…not that a blog needs to be ‘poetic,’ but concise, when needed, is nice.

(the previous blog is copied below, incidentally...)

Saturday, July 2, 2011

...still jet-lagged; a Lego-inspired geography lesson iPhone photo-essay. Yes, you read that right.

It is 102 degrees at ten in the morning; forecast high of 111 today. I'm still jet-lagged, back in Tucson...After 30 hours in transit, I got home in the wee hours of Wednesday morning, and then Wednesday night, after 81 days without measurable precipitation, it finally rained. I got to 'welcome the monsoon' twice this year--first in Korea, and then back in southern Arizona...

Today's seemingly random posting is not random. (Although my time-zone-frazzled trains of thought are indeed susceptible to sudden track-changes...)

I grew up with Legos.
(After I moved out of my parents' house,
my mother, well-intentioned, gave away my Legos
to a neighbor-kid...
Yes...I've forgiven her.)

In Korea last month, I noticed t-shirts with graphic designs such as this:
A Lego-man rushing by a saguaro! Too cool...

And, just before I left Tucson at the end of May,
my wife, (only half-jokingly), got me this keychain-flashlight as a 'travel-companion:'

One cloudy afternoon, two weekends ago at my Uncle's in Sokcho, my wife was napping, my uncle, aunt, and mother were resting, and I was restless...So...Mr. Legoman and I decided to prepare a geography lesson. (Really, I'm not that weird.

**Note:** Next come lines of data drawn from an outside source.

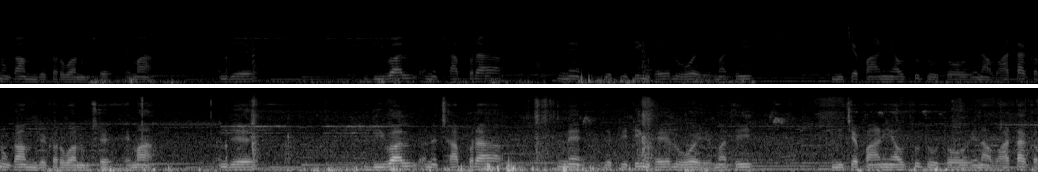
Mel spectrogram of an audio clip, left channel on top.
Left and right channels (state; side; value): quieter; left; 24.5 dB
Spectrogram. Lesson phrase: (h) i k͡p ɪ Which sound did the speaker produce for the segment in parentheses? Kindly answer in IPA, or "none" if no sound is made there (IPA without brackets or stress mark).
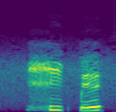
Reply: h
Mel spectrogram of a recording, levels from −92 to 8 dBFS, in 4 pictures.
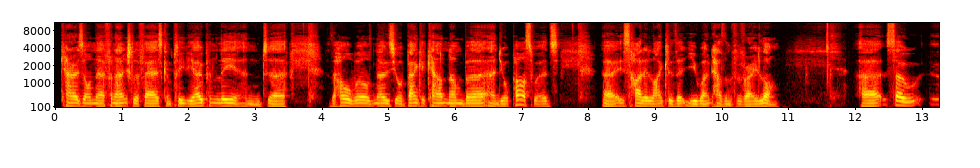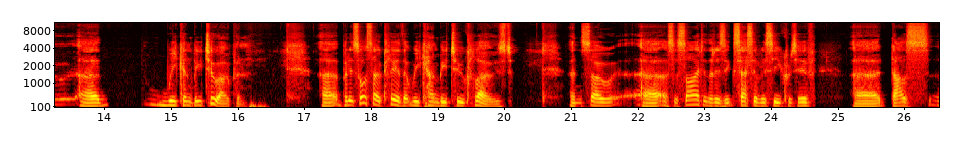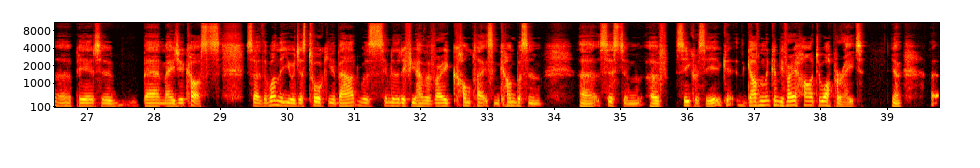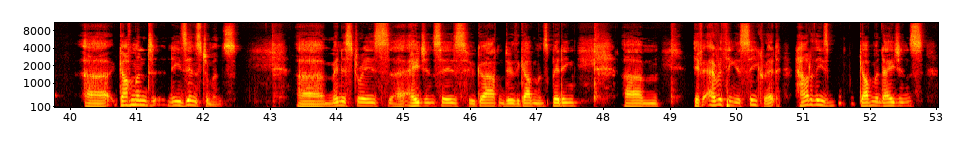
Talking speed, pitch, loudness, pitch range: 150 wpm, 125 Hz, -24 LUFS, 115-150 Hz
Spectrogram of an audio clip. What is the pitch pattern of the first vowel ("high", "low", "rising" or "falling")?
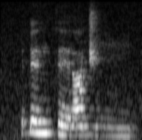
high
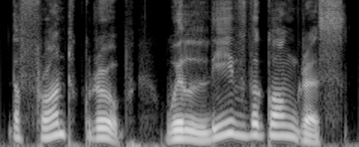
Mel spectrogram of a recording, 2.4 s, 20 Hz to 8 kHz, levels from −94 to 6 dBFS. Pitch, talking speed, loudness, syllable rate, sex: 145 Hz, 175 wpm, -18 LUFS, 4.6 syllables/s, male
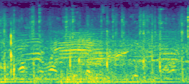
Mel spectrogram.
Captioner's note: cattle mooing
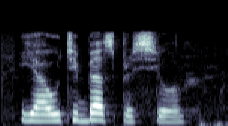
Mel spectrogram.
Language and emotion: Russian, angry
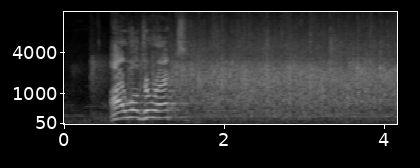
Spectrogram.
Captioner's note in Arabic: تصفيق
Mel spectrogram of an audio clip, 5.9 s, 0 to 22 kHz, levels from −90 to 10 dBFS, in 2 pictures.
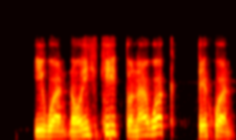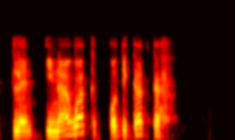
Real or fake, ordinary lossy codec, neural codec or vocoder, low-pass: real; Opus, 16 kbps; none; 7.2 kHz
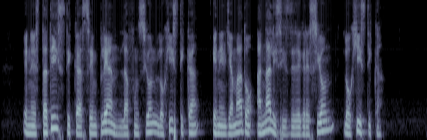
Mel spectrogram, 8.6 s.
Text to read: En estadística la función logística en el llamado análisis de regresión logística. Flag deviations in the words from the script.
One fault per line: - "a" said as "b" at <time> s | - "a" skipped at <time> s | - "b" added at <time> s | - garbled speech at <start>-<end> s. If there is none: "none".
- "se emplean" added at 1.6 s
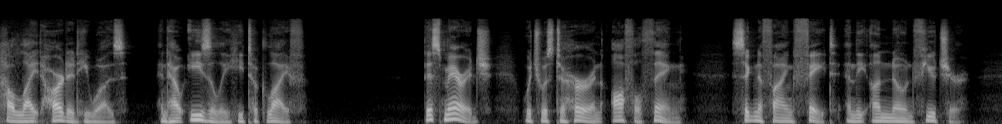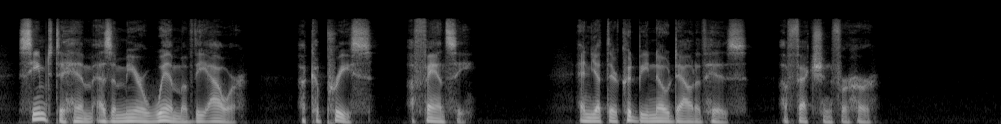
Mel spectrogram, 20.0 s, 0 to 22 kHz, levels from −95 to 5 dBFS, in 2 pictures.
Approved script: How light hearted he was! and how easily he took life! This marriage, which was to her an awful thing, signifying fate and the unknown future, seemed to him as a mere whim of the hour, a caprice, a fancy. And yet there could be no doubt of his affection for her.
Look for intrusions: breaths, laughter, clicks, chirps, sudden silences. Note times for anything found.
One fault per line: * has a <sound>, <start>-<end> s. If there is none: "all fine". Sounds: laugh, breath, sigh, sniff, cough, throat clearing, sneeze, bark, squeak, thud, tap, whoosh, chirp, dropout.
all fine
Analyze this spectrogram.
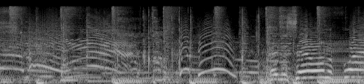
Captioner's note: laughing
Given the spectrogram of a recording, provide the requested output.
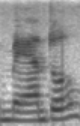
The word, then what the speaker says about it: Mandl: It's Mandl, like handle.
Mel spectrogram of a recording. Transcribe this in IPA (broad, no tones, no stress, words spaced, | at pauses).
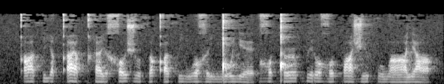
qʼɑθi qʼɛ qʰi χʊʒʊ θʊqʼʊθiwʊ ʁiŋ͡ǃʊlʲɛ | ʁʊǃə˞ pɪɾʊʁʷɪ pɑʒɪfʊ wɑlʲɑ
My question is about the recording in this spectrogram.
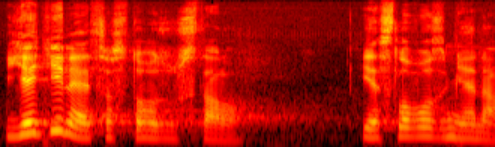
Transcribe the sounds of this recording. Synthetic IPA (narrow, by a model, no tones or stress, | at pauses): jɛɟɪnɛːt͡sost̪oɦozuːst̪alo̰ | jɛslovozmɲɛna̰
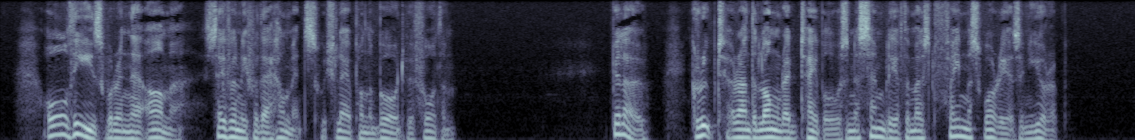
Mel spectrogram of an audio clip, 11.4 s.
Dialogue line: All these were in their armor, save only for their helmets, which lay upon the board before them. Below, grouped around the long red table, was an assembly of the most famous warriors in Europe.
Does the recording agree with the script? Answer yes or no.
yes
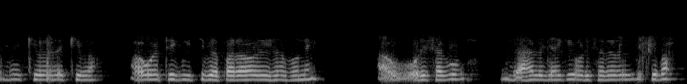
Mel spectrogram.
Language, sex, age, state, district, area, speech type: Odia, female, 45-60, Odisha, Sambalpur, rural, conversation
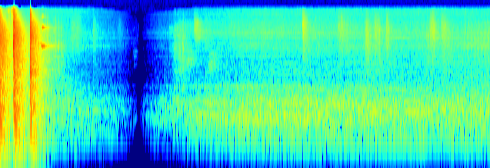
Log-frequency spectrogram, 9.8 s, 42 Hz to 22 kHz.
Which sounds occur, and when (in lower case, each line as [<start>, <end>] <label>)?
[0.00, 0.77] hammer
[0.00, 2.61] mechanisms
[0.79, 1.00] squeal
[1.83, 1.90] generic impact sounds
[2.93, 9.80] mechanisms
[3.45, 4.38] male speech
[5.99, 6.10] generic impact sounds
[6.70, 7.02] surface contact
[7.24, 7.79] surface contact
[8.52, 8.98] surface contact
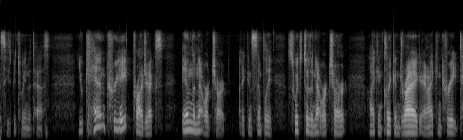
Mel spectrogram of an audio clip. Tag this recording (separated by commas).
Speech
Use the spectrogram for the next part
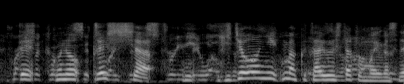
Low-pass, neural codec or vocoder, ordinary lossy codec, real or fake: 7.2 kHz; codec, 16 kHz, 4 kbps, FreqCodec, smaller model; none; fake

Really.)

I had just read a column in The Korea Times by an economist who'd gone to spend a couple of years, teaching/researching, in England...and who was suprised to be asked, by educated Britons, questions such as--"So, Korea--where exactly is Korea?"..."Don't you just speak Chinese there?"..."Do you have your own money?" (Incidentally, South Korea's population--48million--is not too far behind England's--51million...According to the World Bank, South Korea is the 14th largest economy in the world...the UK is 6th.)

I've written before about questions I heard when I was in school--"So, Korea, is that, like, a country?"..."Are there trees in Korea?"..."Do you have seasons there?"

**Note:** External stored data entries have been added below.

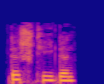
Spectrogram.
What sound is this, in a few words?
"gestiegen", German; adjectives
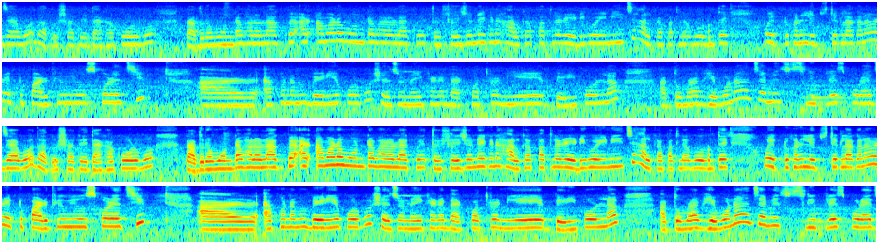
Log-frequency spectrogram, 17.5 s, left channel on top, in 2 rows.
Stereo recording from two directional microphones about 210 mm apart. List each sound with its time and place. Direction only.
0.0 s a woman's voice: 40° right (ahead or behind)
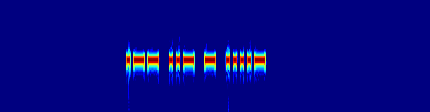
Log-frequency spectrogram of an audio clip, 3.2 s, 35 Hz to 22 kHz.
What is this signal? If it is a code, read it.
Morse code, heard as a keyed tone, about 46 wpm, 700 Hz. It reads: WUT4
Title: Four Challenging Letter-Number Combinations 45wpm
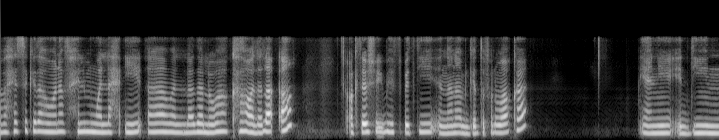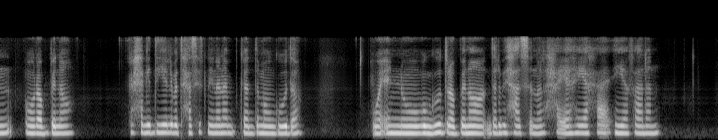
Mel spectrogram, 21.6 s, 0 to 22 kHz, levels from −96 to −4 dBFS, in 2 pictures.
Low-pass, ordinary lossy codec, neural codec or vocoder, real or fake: 7.2 kHz; none; codec, 24 kHz, 0.9 kbps, DualCodec; fake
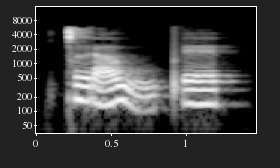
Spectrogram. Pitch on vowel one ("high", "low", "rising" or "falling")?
high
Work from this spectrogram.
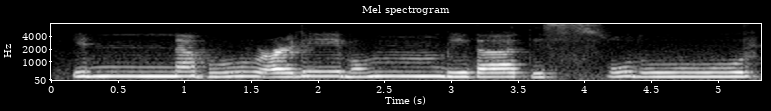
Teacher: انہو غنہ واجبہ ہو میں مد صلہ صغرا کریں گے، الٹا پیش ہے، 2 کاؤنٹ کرنا ہے۔ علیم میں تنوین کے بعد با آ رہا ہے، اقلاب کریں گے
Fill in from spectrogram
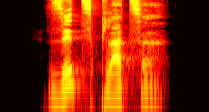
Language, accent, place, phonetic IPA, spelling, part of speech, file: German, Germany, Berlin, [ˈzɪt͡sˌplat͡sə], Sitzplatze, noun, De-Sitzplatze.ogg
- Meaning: dative of Sitzplatz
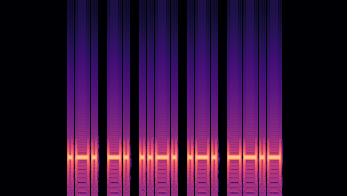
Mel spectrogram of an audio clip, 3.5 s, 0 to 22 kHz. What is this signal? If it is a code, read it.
Morse code, heard as a keyed tone, about 30 wpm, 700 Hz. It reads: RNFRQ
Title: Code Groups - 5 Letters - 30wpm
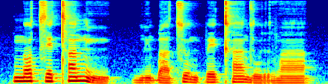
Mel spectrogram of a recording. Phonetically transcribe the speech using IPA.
n ɔ˦ t͡s e˦ tʰ ã˦ n ĩ˨ | b ĩ˨ ɓ a˨ t͡s u˦˨ n p e˦ kʰ ã˦ d uː˨ r v ã˦

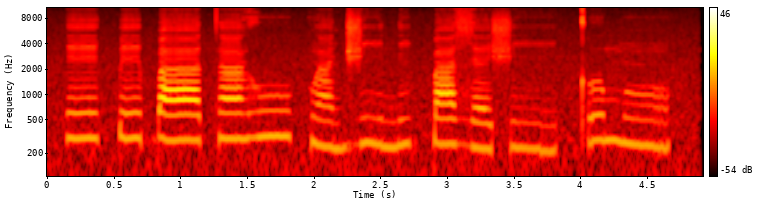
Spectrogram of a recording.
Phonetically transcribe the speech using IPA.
eː˦ k͡p e˦ ɓ aː˦ t ã˦ ɣ uː˦ kʷ ã˨ d͡ʒ i˦˨ n i˦ k͡p a˦ z ɛ˨ ʃ i˨ | kʼ ʊ˦ m ũ˨

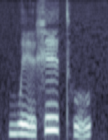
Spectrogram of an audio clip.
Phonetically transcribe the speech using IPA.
m w ḛ˨˩ ɪ̯ x e˥ ɪ̯ t̪ʰ ṵ˨˩˦

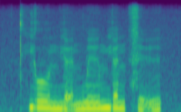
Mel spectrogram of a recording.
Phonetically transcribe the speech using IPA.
t̪ʰ j o˥˩ ʊ̯ n̪ j ɛ̰˨˩ n̪ w e˧˥ ɪ̯ m j ɛ˥˩ n t͡s ḛ˨˩˦ ɪ̯

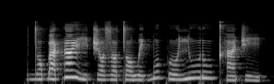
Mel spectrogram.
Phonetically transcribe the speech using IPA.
d ɔ˨ ɓ a˨ k ã˦ ɣ i˨ t͡ʃ ɔ˨ z ɔ˨ t ɔ˨ w e˨ ɡ͡b o˦ k oː˨ ɲ uː˦ ɾ uː˦ kʰ ã˨ t͡ʃ i˨

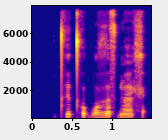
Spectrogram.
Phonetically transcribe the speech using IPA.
t̪ʰ ɨ˦ t̪ʰ o˨ b ɔ˨ ɣ ɤ˦˨ s b æ̃˨ x

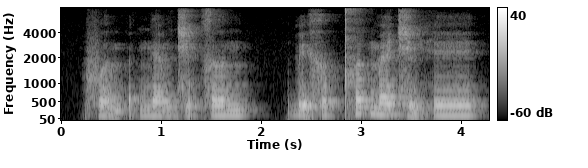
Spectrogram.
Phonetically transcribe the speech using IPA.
f ə̰˧˨ n ʔ | ŋ ɛ˨˩ m t͡ɕ ə˨˩ p̚ s ə˧ n | ɓ ḛ˧˨ x ə˨˩ p̚ t̪ʰ ə˦˥ t̚ m ɛ˧ t͡ɕ ə̰˧˨ j h e˧

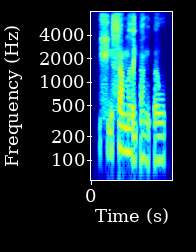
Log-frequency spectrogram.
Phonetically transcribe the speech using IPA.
x ḭ˧˥ s a˧ m ɣ ə̰˧˨ j ʔ a̤˨˩ ŋ ʔ ə˧ w

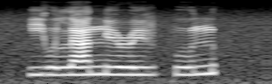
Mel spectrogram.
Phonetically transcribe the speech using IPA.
j u l a n y ɹ y v p u n

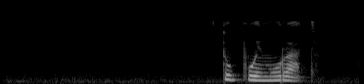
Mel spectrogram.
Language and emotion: Russian, neutral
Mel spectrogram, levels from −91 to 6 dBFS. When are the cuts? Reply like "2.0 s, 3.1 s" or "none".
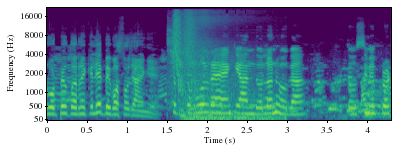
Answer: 1.6 s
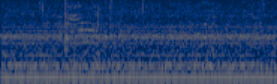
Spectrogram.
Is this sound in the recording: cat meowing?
yes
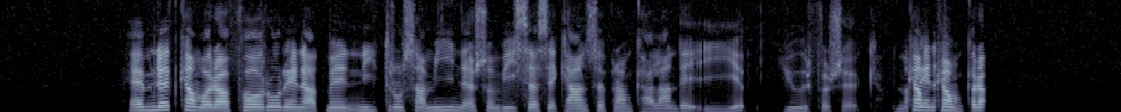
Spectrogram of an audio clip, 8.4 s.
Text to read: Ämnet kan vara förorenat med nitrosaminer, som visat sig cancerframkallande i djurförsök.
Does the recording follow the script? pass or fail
fail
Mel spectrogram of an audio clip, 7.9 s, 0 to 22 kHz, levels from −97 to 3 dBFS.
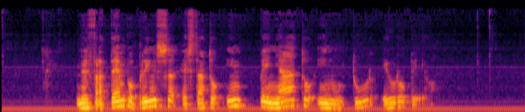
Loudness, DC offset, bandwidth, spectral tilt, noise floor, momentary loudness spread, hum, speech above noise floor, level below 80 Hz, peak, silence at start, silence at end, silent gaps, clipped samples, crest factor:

So, a geography lesson...with a chopstick as a teaching-tool...
It also recaps where we've been over the last few weeks.

The Korean peninsula, in relation to its NE Asian neighbors, surrounded by China, Siberian Russia, and Japan:
Latitudinally, for Americans--think of going from Massachusetts to the Carolinas,
or, in a European context, from mid-France down to Morocco.

Flying into Korea from abroad, you land at Incheon international airport, built on re-claimed tidal land on an island about an hour's drive west of Seoul:

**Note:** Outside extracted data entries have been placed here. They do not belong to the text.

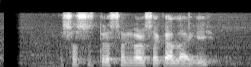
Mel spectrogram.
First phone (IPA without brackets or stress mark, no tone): s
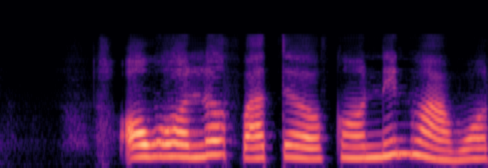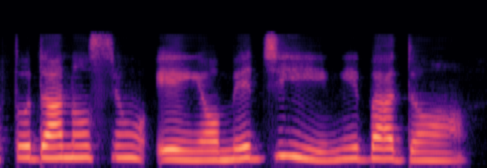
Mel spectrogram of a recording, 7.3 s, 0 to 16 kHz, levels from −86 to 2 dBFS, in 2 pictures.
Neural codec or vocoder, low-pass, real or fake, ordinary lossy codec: codec, 16 kHz, 0.3 kbps, FocalCodec; 7.2 kHz; fake; none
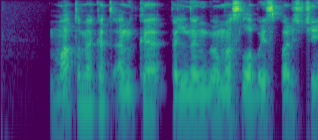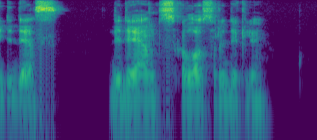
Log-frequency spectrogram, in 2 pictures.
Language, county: Lithuanian, Kaunas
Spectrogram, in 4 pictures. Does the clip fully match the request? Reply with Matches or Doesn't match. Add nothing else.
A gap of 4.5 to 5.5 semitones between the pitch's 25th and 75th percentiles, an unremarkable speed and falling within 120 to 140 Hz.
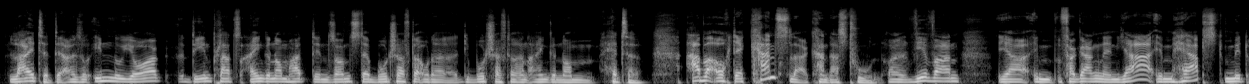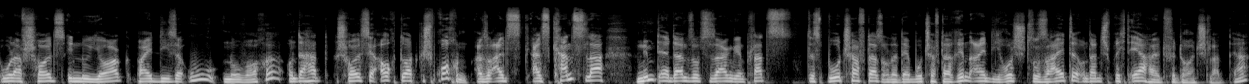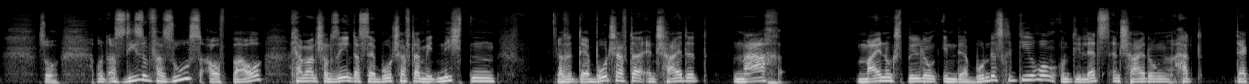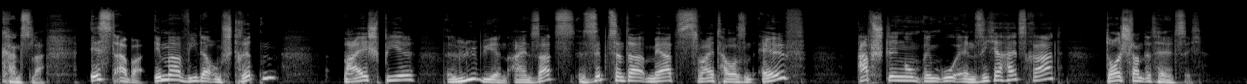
Matches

 In relation to Seoul, here is Sokcho, where my Uncle lives, on the coast of the Sea of Japan/East Sea: 
You'll note that on the above map, the border betwen North (where Legoman is standing) and South is not overtly marked...But the DMZ is definitely there...

(above map from Wikipedia)

Strangely enough, the world's last, and heavily-fortified, relic of the Cold War is used as a brand-name for bottled mineral water:
It might seem bizarre, at first, using a military acronym as a selling point for mineral water, but it has its own logic--parts of the DMZ run through isolated mountains, full of natural springs, and just 2km inside the South Korean border, this stuff is bottled...the DMZ has even become a wildlife refuge of sorts, after almost six decades of being uninhabited...

...So, there in Sokcho you can relax on the beach or in the nearby mountains:

Toward the center of the country is the mid-size city of Wonju...
...from where we flew to Jeju-do island: 
The above map is an inset;
the map below shows the island in relation
to other places in NE Asia:
(above map from here)

Oh...and I almost forgot the small city of Yangju, a northern suburb of Seoul:
This is where S. and I spent the better part of a day at the "Dae Jang Geum Theme Park."
(By the way, one of the corniest things we've ever done--
corny-but-wholesome fun!)

Wave good-bye...

...and back to the T-shirts that inspired all of this: 

Back in Cactus-land.